SWIMMING—ISAMA AHMED MOMTAZA of Egypt set a world record for a nonstop, round-trip crossing of the English. Channel with a time of 21 hours and 27 minutes. He surpassed by 1:57 the mark set by Jon Erikson of the U.S. in 1981.
TENNIS—CZECHOSLOVAKIA defeated Australia 2-1 to win the $250,000 Federation Cup for the second year in a row, in S√£o Paulo, Brazil. The U.S. was upset by Australia in the semifinals.
Henri Leconte defeated Gene Mayer 7-6, 6-0, 1-6, 6-1 to win a $100,000 Grand Prix tournament in Stuttgart, West Germany.
TRACK & FIELD—UWE HOHN of East Germany demolished the world record for the men's javelin with a throw of 343'10" in East Berlin. He surpassed by 16'8" the mark set by Tom Petranoff 14 months ago. At the same meet, Bulgaria's LUDMILA ANDONOVA broke by three-quarters of an inch the month-old women's high-jump world record of Tamara Bykova with a leap of 6'9½". Also in East Berlin, JANE FREDERICK regained the American heptathlon record with a 6,611-point performance that was only good for fourth in this meet. She surpassed by 91 points the U.S. mark set by Jackie Joyner in L.A. in June.
Mike Tully broke his own U.S. record in the pole vault with a 19'1¼ in Eugene, Ore. He surpassed by a half inch the mark he set in June.
MILEPOSTS—ANNOUNCED: By the MISL, a one-year leave of absence for both the Phoenix Pride and Buffalo Stallions, who will suspend operations for the 1984-85 season. Also, the New York Arrows filed for bankruptcy, hoping to reorganize for 1985-86, and will not compete in 1984-85.
NAMED: As coach of the USFL Denver Gold, DARREL (Mouse) DAVIS, 51, the former offensive coordinator of the Houston Gamblers.
TRADED: By the New York Yankees, infielder ROY SMALLEY, 31, to the Chicago White Sox for two unnamed minor league players.

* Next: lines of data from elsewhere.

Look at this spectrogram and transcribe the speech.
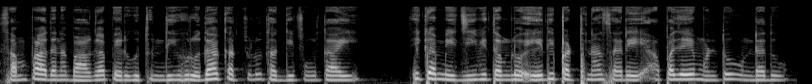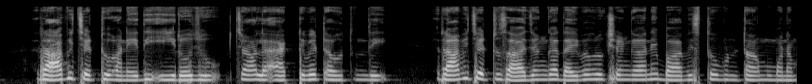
సంపాదన బాగా పెరుగుతుంది వృధా ఖర్చులు తగ్గిపోతాయి. ఇక మీ జీవితంలో ఏది పట్టినా సరే అపజయం అంటూ ఉండదు. రావి చెట్టు అనేది ఈరోజు చాలా యాక్టివేట్ అవుతుంది. రావి చెట్టు సహజంగా దైవవృక్షంగానే భావిస్తూ ఉంటాము మనం.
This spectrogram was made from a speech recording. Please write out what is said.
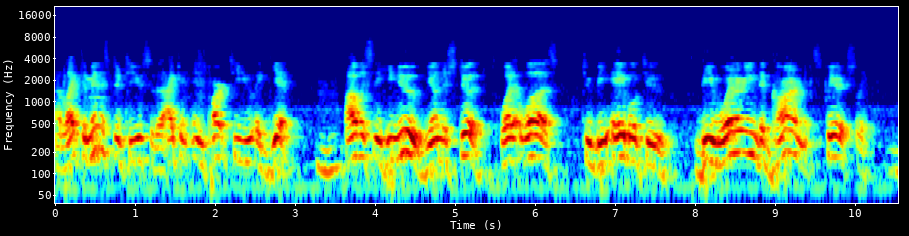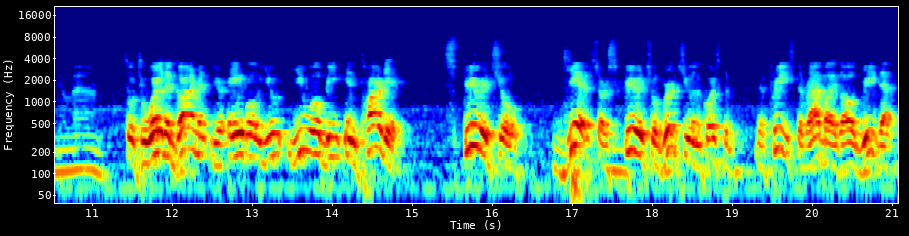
I'd like to minister to you so that I can impart to you a gift. Mm-hmm. Obviously, he knew, he understood what it was to be able to be wearing the garment spiritually. Amen. So to wear the garment, you're able, you you will be imparted spiritual gifts or spiritual virtue. And of course, the, the priests, the rabbis all agree that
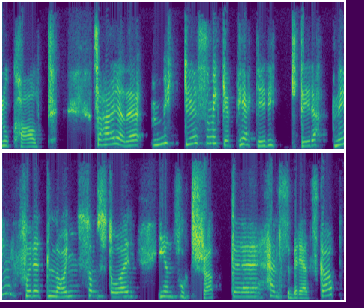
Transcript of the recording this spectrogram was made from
lokalt. Så her er det mye som ikke peker riktig retning for et land som står i en fortsatt helseberedskap,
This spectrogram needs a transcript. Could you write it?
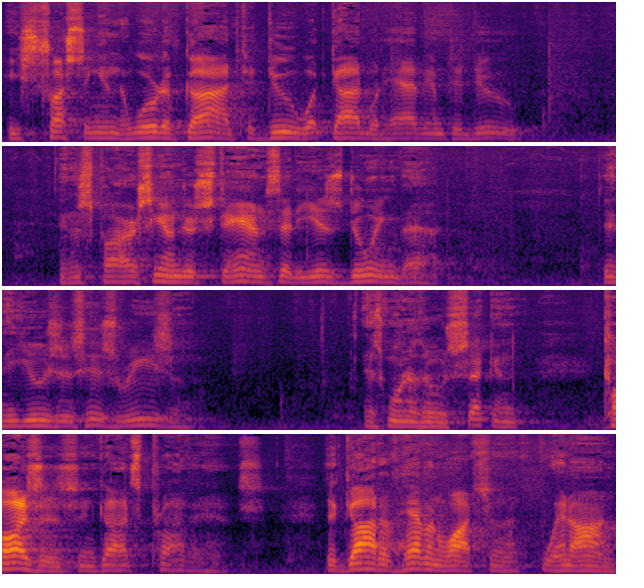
He's trusting in the Word of God to do what God would have him to do. And as far as he understands that he is doing that, then he uses his reason as one of those second causes in God's providence. The God of heaven, Watson went on,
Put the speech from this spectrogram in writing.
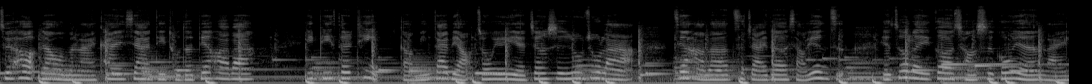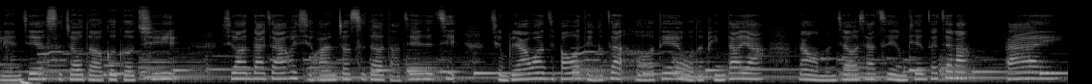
最后，让我们来看一下地图的变化吧。EP13 岛民代表终于也正式入住啦，建好了自宅的小院子，也做了一个城市公园来连接四周的各个区域。希望大家会喜欢这次的岛建日记，请不要忘记帮我点个赞和订阅我的频道呀。那我们就下次影片再见啦，拜。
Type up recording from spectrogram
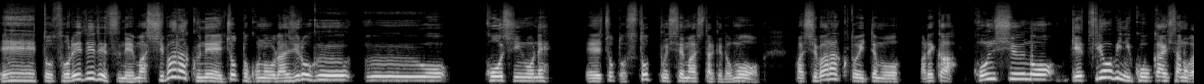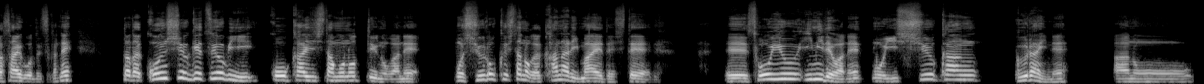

By the Green Bay Packers, three-time Pro Bowl kicker and NFL record holder for most career field goals, JAN STENERUD, 40, to the Minnesota Vikings for an undisclosed draft choice.
DIED: JIM FIXX, 52, author of the best selling The Complete Book of Running and Jim Fixx's Second Book of Running; of a heart attack while jogging; in Hardwick, Vt.
John Davis, 63, winner of weightlifting gold medals in the super heavyweight class at the '48 and '52 Olympics; of cancer; in Albuquerque, N.M.
Walter Laufer, 78, winner of a gold medal as a member of the U.S. 4 X 200 freestyle relay team and a silver in the 100-meter backstroke at the 1928 Olympics; of a heart attack; in Cincinnati. Laufer retired in 1930 with four world records.